No man is an island and therefore, having conversations with someone that speaks my language is very important from time to time. Picasso had Matisse, Basquiat had Warhol, you get the drift. It’s important for me to have people in the industry, that I can discuss things like social media, advertising, brand development and graphic design. There are very few people that understand all those things and that do them well, Phillip Clayton to me is one of the few people that uses his online platform in the way that I do—to connect with thought leaders from all over the world and learn and interact with them. He is a branding development specialist with over 15 years of experience working in the advertising industry. He is also a member of the International Commission of Judges for the 2019 PAC, Global Leadership Awards, a commission that celebrates great packaging design in the world. Yes, that’s makes us design nerds! We are very much a like in a lot of ways, and so it’s great to talk shop with him from time to time.
We talked bout a lot of things in the span of four hours at a local coffee shop and he introduced me to this book called The Brand Gap, which is now my new favorite guide to branding. It confirms things I’ve known intrinsically for years, such as the no logo test and the idea that a brand is not just a logo (which I talk about in my previous article, Branding is More than a Logo. ) Anyways, let’s get to the nitty gritty.
We talked about a few things such as:
- People skim on paying an agency to do research and develop their entire brand’s identity (not just their logo) and rather pay a graphic designer peanuts to create a logo that will become obsolete in a few years or doesn’t appeal to their target audience.
- A lot of people don’t understand the meaning of the word branding:
Branding is a process of creating a unique image or name or logo or symbol or combination of any of these for a specific product in consumer’s mind which differentiates it from competitor’s products.
- Phillip does not like the word “branding” and prefers brand development, whereas for me, the two can work interchangeably. However, where we both agree is that developing a brand identity is more than just a logo, it’s everything from how the company answers their phone, their internal comms, website–the full gamut of communication.
- Many companies in Jamaica don’t understand the mixed messages they’re sending when their branding is so confusing. This can be as simple as a font choice. Color has a psychological effect as well, which I will touch on in another post.
- The brands we love like Coca-Cola for example, have been able to differentiate over the years by making only slight changes to their logo. The reason for this is that they understand their brand is more than just their logo, its everything from that signature bottle to the brand experience.
- Some brands know when to innovate by listening to their consumer, for example, Federal Express changed their logo to FedEx because that is what customers were calling the company anyway. So they listened and evolved.

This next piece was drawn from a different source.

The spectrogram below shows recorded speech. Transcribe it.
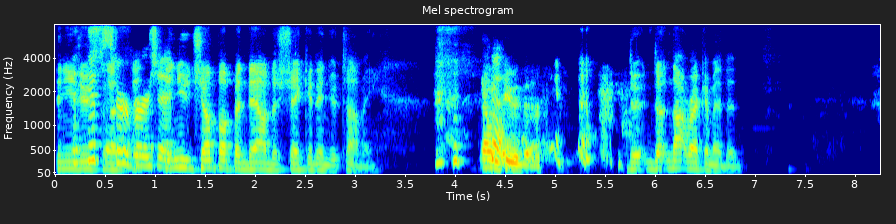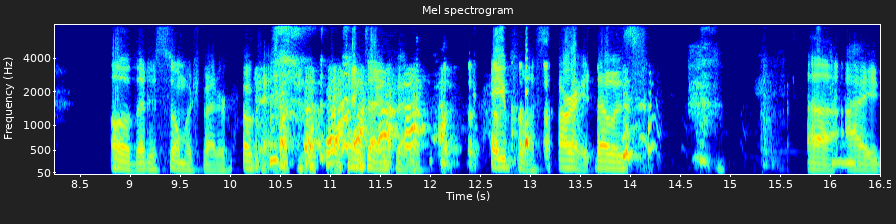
Then you The do hipster some- version. Then you jump up and down to shake it in your tummy. Don't do this. Do, do- not recommended. Oh, that is so much better. Okay, ten times better. A plus. All right, that was. Uh, I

- Some brands think that jumping on every trendy viral topic is the way to go but if it isn’t true to the brand, then they should avoid it all together. For example, McDonalds decided to recreate the famous Banksy shredding painting with a graphic on their social media. The attempt seems lazy and forced and doesn’t speak well to Banksy’s painting or McDonald’s.
AND finally, I’ve been talking about personal branding for years, and how using your presence online and offline can bring opportunities for you but David Olgivy puts it simply and we call can relate to this: you build a brand by doing the work, then the rest will follow.
So tell me what brands do you love and why? And do you love the brand because of the product or service it offers, or are the two not mutually exclusive? And should I continue this coffee talk series and talk to other people about branding and advertising? Who’s down?